Quantity and quality, generally speaking, are mutually exclusive. Mass popularity usually does not mean critically acclaimed—David Letterman never got the highest ratings, OutKast never sold the most records. The Venn diagram of things with mainstream popularity and considered best in class overlap but a sliver.
It is my humble opinion that KFC’s coleslaw resides within that overlap.
I cannot find figures verifying KFC serves America’s most-consumed coleslaw, but I venture to guess our nation’s 13th largest chain restaurant can stake a claim. As for its deliciousness? Subjectively, I believe I have a strong argument.

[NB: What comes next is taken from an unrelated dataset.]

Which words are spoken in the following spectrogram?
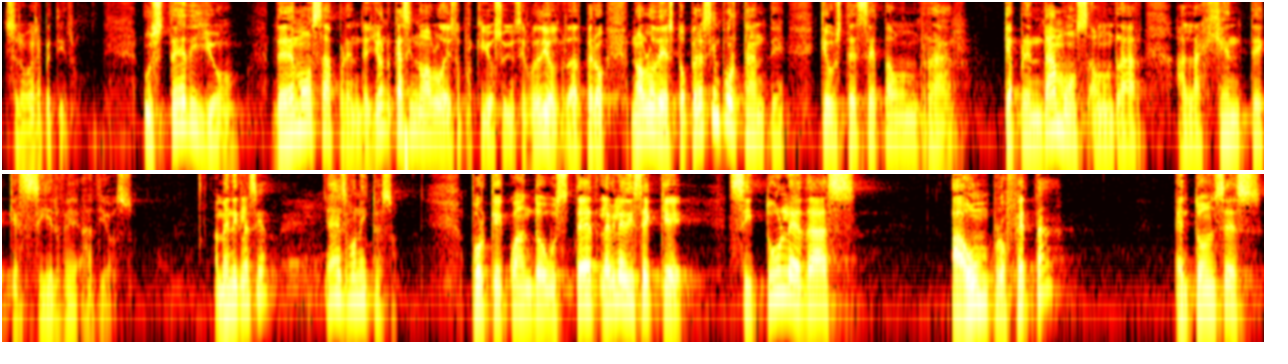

One reason is the mediocrity of all others of its ilk: Every plastic cup of coleslaw served alongside a sandwich box lunch has been, in a word, unmemorable, to the point I now usually discard it by muscle memory. Many of these coleslaws taste incongruous, meaning the cabbage and dressing never achieve synergy. Cabbage is a tough ol’ veg, requiring much acid to break it down from its roughage state. I don’t believe most cooks give the cabbage as fine a shred as it necessitates, which is why to me most coleslaw might as well be rabbit food.
(Caveat: Coleslaw in the context of pulled pork sandwiches is reliably good. If you’ve never had coleslaw and smoked pork in the eastern part of North Carolina, that experience is highly recommended.)

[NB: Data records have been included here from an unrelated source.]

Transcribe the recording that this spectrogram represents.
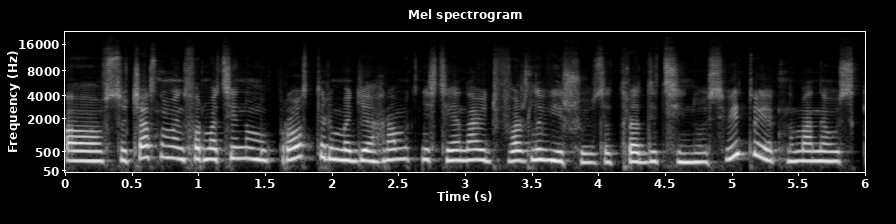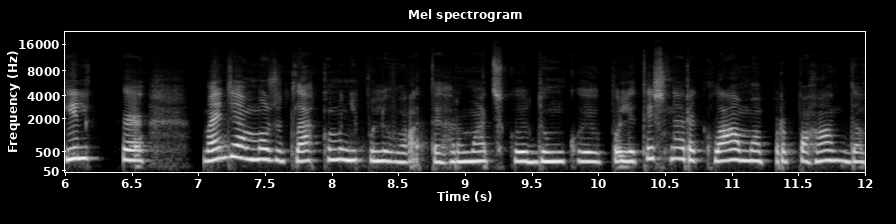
В сучасному інформаційному просторі медіаграмотність є навіть важливішою за традиційну освіту, як на мене, оскільки медіа можуть легко маніпулювати громадською думкою, політична реклама, пропаганда,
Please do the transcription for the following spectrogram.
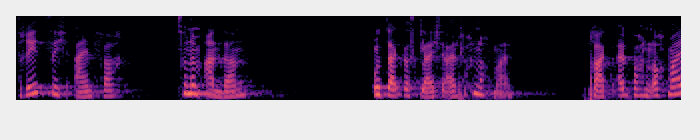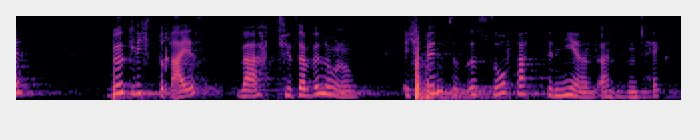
dreht sich einfach zu einem anderen und sagt das gleiche einfach nochmal. Fragt einfach nochmal, wirklich dreist nach dieser Belohnung. Ich finde, es ist so faszinierend an diesem Text,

KFC gets coleslaw right by chopping its cabbage, carrots, and onions almost to a mince, but not so fine that all semblance of texture disappears. There’s still enough crunch, but its corners rounded with the creamy smooth dressing of mayonnaise and vinegar (distilled, corn, and apple cider). Even though it doesn’t list it among its ingredients (and none of the copycat recipes feature it), there’s the briefest suggestion of horseradish—a high-in-the-nose mustardiness—that I really enjoy in KFC coleslaw.

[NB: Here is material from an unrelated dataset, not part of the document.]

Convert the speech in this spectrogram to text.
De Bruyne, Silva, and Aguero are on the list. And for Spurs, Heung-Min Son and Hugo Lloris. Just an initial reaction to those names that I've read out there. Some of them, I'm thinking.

Nostalgia plays a big part of it. It was the first coleslaw in my life, and perhaps all coleslaws are unfairly judged against it. But all these years later, and many inferior coleslaws with superfluous blackcurrants and kohlrabi-variations behind me, I still stand by the fact KFC remains the gold standard of coleslaw. It’s uncomplicated, it’s bare bones, it’s great on a warm biscuit, and the leftover dressing is most excellent to slather over your chicken.